During a week of attempting to cloak every aspect of daily life, our correspondent found that in an information age, leaving no trace is nearly impossible
A reader asks: Is it true that CDs can disintegrate after 20 years? How long will my digital photos last?
How earographs, invisible ink detectors, and the famed "Stamp Detective" used science to catch unsuspecting crooks.
As the U.S. campaigns against terrorism, new technologies will move to the front lines.
The country only recently pardoned him for criminal charges of homosexuality, for which he was chemically castrated.
Technology may be ushering in a golden age of stalking, in which predators use GPS, cellphones and other devices to track and terrorize.
Technology has provided some of this campaign's best moments. Also, some of the worst
Telepathy, ouija boards, hypnosis, mythical monsters, and more subjects that probably shouldn't be classified as legitimate science
Bogus canals on Mars, alien germs from Venus and the "truth" behind UFOs
hlp my hous on fir sav me
Or, how to distill 11,000 pages of text into a single graphic
An otherwise risqué exhibit offers surprising new insight into the evolutionary imperative of sex
Want to keep pace with the competition? Forget coffeeâ€”a new class of FDA-approved stimulants will keep you working harder, better, faster and stronger
But the cumbersome experimental setup won't replace Facebook's Messenger app anytime soon.

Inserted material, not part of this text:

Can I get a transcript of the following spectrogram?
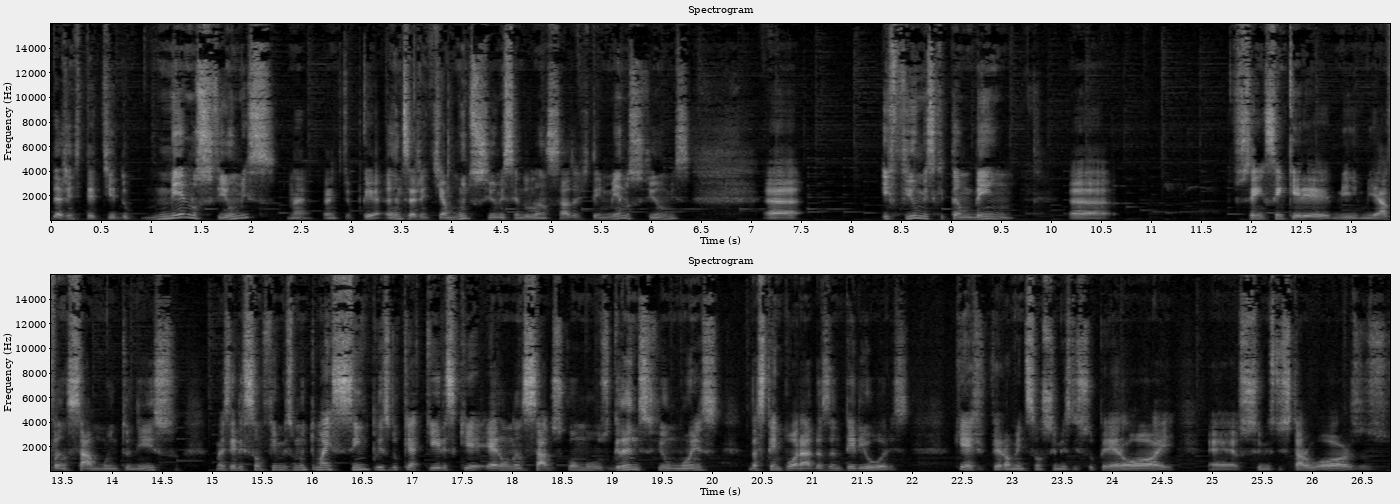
de, a gente ter tido menos filmes, né? Gente, porque antes a gente tinha muitos filmes sendo lançados, a gente tem menos filmes. Uh, e filmes que também, uh, sem, sem querer me, me avançar muito nisso, mas eles são filmes muito mais simples do que aqueles que eram lançados como os grandes filmões das temporadas anteriores. Que geralmente são filmes de super-herói, é, os filmes de Star Wars, os,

A peek behind the curtain of the voting machine
With the release of the DSM-5 this month, psychotherapist Gary Greenberg questions whether psychiatry's diagnostic Bible can truly get at the nature of mental suffering.